#### [WHAT TO PRODUCE]
Set down the entries below exactly; drop the pictures.

#####

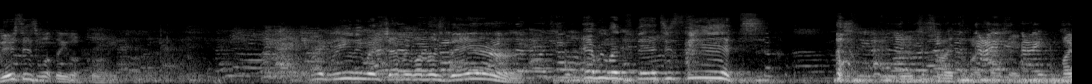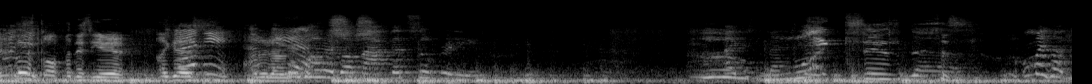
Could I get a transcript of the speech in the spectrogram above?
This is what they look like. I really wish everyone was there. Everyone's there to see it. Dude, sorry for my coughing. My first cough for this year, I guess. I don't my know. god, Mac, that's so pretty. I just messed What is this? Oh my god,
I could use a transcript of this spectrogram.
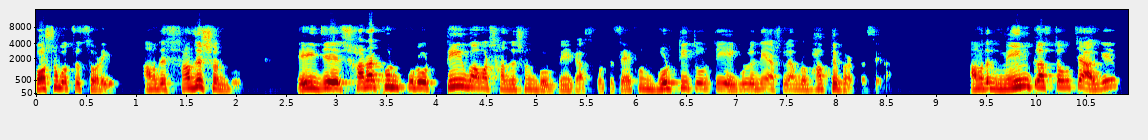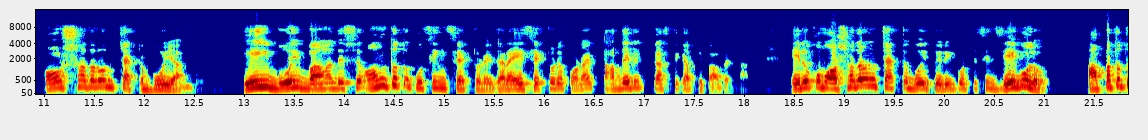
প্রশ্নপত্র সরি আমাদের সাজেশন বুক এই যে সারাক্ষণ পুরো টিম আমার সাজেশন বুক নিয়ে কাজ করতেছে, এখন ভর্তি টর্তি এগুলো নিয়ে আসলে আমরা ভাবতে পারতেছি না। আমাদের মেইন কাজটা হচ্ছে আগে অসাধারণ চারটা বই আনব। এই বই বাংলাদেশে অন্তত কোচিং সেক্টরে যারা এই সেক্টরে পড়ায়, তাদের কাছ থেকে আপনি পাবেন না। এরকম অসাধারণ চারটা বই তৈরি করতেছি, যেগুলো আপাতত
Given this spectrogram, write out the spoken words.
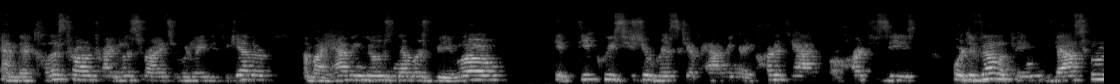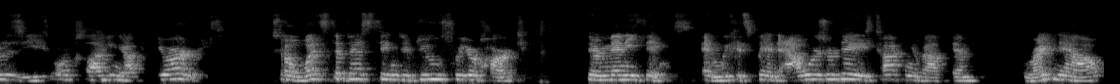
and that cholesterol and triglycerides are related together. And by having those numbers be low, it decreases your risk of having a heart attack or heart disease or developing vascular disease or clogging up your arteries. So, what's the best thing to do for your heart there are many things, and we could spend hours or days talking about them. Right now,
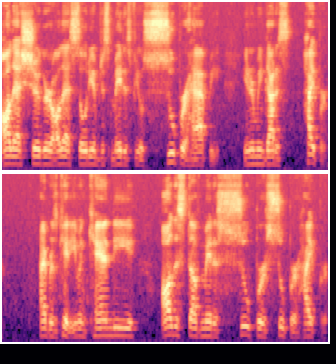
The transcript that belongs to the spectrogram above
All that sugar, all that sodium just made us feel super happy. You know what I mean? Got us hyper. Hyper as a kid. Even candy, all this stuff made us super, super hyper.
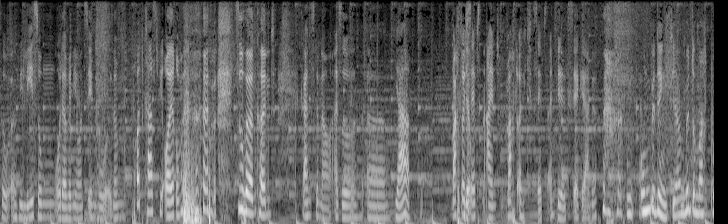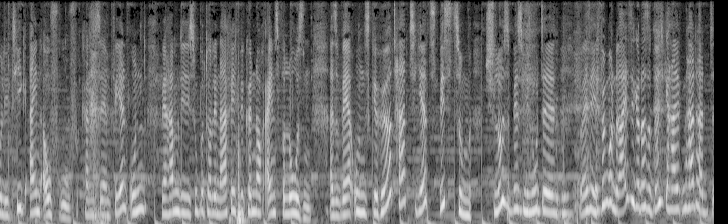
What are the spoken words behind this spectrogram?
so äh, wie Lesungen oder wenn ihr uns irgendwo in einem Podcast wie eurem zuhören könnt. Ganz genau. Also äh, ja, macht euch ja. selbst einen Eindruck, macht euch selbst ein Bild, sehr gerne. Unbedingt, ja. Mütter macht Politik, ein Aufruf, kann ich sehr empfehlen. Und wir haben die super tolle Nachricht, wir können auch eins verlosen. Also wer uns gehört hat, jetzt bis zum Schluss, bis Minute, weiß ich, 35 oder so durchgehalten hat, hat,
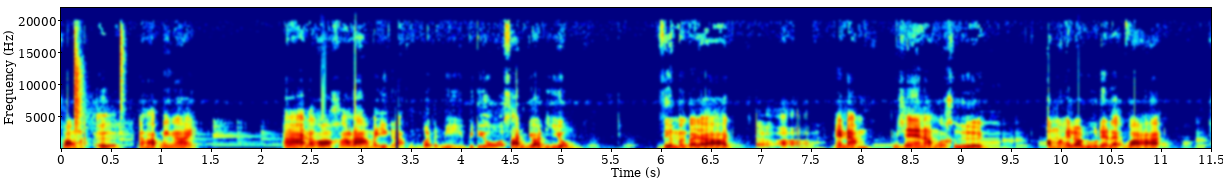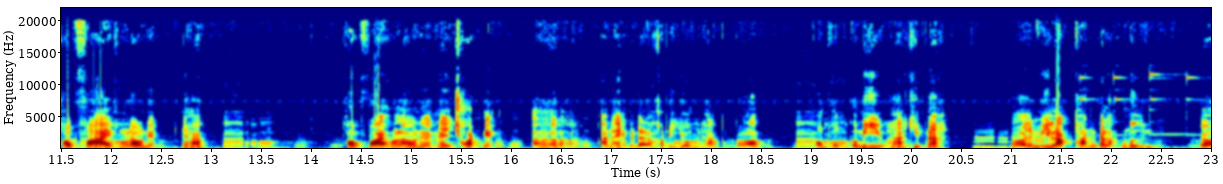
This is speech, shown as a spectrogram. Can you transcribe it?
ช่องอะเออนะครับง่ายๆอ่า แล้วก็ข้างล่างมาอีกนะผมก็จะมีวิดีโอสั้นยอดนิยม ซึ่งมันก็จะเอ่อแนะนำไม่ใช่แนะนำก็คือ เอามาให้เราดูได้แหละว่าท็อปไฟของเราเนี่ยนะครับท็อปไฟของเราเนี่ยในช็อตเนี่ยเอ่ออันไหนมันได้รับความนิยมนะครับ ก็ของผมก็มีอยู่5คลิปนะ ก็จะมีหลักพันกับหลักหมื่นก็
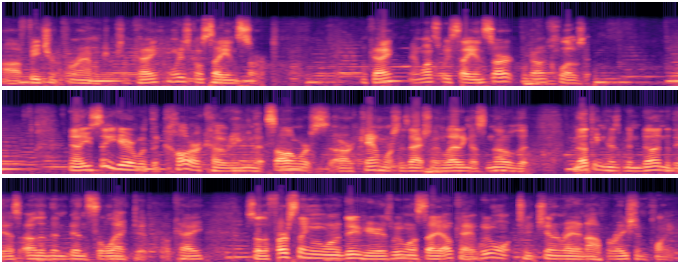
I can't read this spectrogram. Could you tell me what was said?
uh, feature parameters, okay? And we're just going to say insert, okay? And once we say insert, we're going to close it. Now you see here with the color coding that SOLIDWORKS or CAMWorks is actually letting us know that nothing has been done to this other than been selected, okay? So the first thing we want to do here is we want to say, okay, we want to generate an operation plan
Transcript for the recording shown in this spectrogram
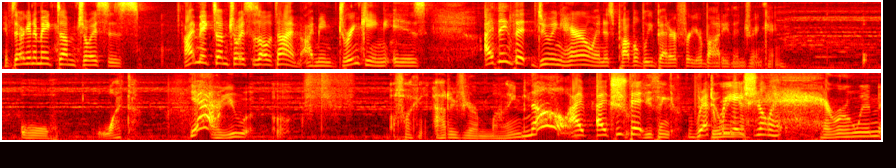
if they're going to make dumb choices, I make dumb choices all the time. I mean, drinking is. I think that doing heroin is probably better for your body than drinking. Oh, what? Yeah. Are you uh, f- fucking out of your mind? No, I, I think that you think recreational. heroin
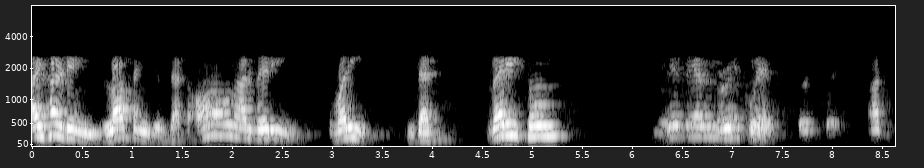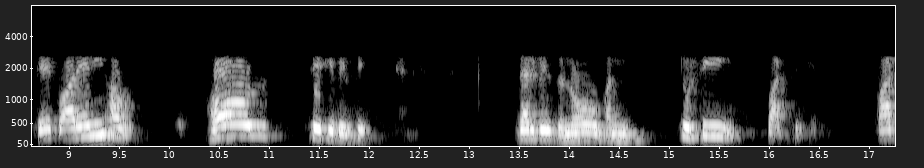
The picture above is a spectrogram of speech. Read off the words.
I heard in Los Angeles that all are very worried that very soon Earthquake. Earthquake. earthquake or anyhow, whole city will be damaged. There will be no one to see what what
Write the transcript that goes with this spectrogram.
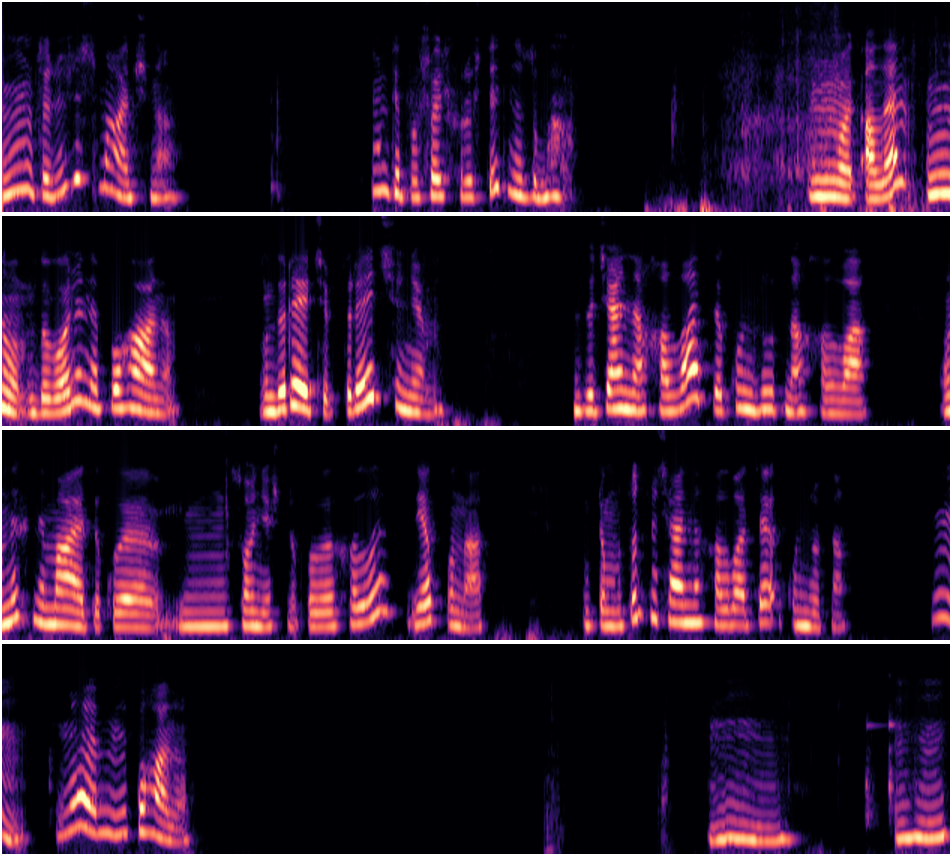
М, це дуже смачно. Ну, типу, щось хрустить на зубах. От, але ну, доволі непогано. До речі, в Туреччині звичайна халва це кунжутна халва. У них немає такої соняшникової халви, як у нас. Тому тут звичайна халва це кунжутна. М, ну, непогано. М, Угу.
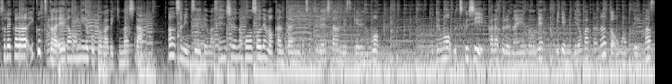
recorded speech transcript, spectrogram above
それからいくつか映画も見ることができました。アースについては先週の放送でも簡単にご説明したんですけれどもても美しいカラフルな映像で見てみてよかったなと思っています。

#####

#### [SOLUTION FOR THIS TASK]
Could I get a transcript of the speech in the spectrogram above?
This is what they look like. I really wish everyone was there. Everyone's there to see it. Dude, sorry for my coughing. My first cough for this year, I guess. I don't my know. god, Mac, that's so pretty. I just messed What is this? Oh my god,
I could use a transcript of this spectrogram.
প্রশ্নপত্র সরি আমাদের সাজেশন বুক এই যে সারাক্ষণ পুরো টিম আমার সাজেশন বুক নিয়ে কাজ করতেছে, এখন ভর্তি টর্তি এগুলো নিয়ে আসলে আমরা ভাবতে পারতেছি না। আমাদের মেইন কাজটা হচ্ছে আগে অসাধারণ চারটা বই আনব। এই বই বাংলাদেশে অন্তত কোচিং সেক্টরে যারা এই সেক্টরে পড়ায়, তাদের কাছ থেকে আপনি পাবেন না। এরকম অসাধারণ চারটা বই তৈরি করতেছি, যেগুলো আপাতত
Given this spectrogram, write out the spoken words.
and that cholesterol and triglycerides are related together. And by having those numbers be low, it decreases your risk of having a heart attack or heart disease or developing vascular disease or clogging up your arteries. So, what's the best thing to do for your heart there are many things, and we could spend hours or days talking about them. Right now,
The transcript that belongs to the spectrogram above
All that sugar, all that sodium just made us feel super happy. You know what I mean? Got us hyper. Hyper as a kid. Even candy, all this stuff made us super, super hyper.
What are the spoken words behind this spectrogram?
so äh, wie Lesungen oder wenn ihr uns irgendwo in einem Podcast wie eurem zuhören könnt. Ganz genau. Also äh, ja, macht euch ja. selbst einen Eindruck, macht euch selbst ein Bild, sehr gerne. Unbedingt, ja. Mütter macht Politik, ein Aufruf, kann ich sehr empfehlen. Und wir haben die super tolle Nachricht, wir können auch eins verlosen. Also wer uns gehört hat, jetzt bis zum Schluss, bis Minute, weiß ich, 35 oder so durchgehalten hat, hat,
This is speech, shown as a spectrogram. Can you transcribe it?
ช่องอะเออนะครับง่ายๆอ่า แล้วก็ข้างล่างมาอีกนะผมก็จะมีวิดีโอสั้นยอดนิยม ซึ่งมันก็จะเอ่อแนะนำไม่ใช่แนะนำก็คือ เอามาให้เราดูได้แหละว่าท็อปไฟของเราเนี่ยนะครับท็อปไฟของเราเนี่ยในช็อตเนี่ยเอ่ออันไหนมันได้รับความนิยมนะครับ ก็ของผมก็มีอยู่5คลิปนะ ก็จะมีหลักพันกับหลักหมื่นก็
I can't read this spectrogram. Could you tell me what was said?
uh, feature parameters, okay? And we're just going to say insert, okay? And once we say insert, we're going to close it. Now you see here with the color coding that SOLIDWORKS or CAMWorks is actually letting us know that nothing has been done to this other than been selected, okay? So the first thing we want to do here is we want to say, okay, we want to generate an operation plan
Transcript for the recording shown in this spectrogram
if they're going to make dumb choices, I make dumb choices all the time. I mean, drinking is. I think that doing heroin is probably better for your body than drinking. Oh, what? Yeah. Are you uh, f- fucking out of your mind? No, I, I think that you think recreational. heroin
The picture above is a spectrogram of speech. Read off the words.
I heard in Los Angeles that all are very worried that very soon Earthquake. Earthquake. earthquake or anyhow, whole city will be damaged. There will be no one to see what what
Write the transcript that goes with this spectrogram.
М, це дуже смачно. Ну, типу, щось хрустить на зубах. От, але ну, доволі непогано. До речі, в Туреччині звичайна халва це кунжутна халва. У них немає такої соняшникової халви, як у нас. Тому тут звичайна халва це кунжутна. М, ну, непогано. М, Угу.
recorded speech transcript, spectrogram above
それからいくつか映画も見ることができました。アースについては先週の放送でも簡単にご説明したんですけれどもても美しいカラフルな映像で見てみてよかったなと思っています。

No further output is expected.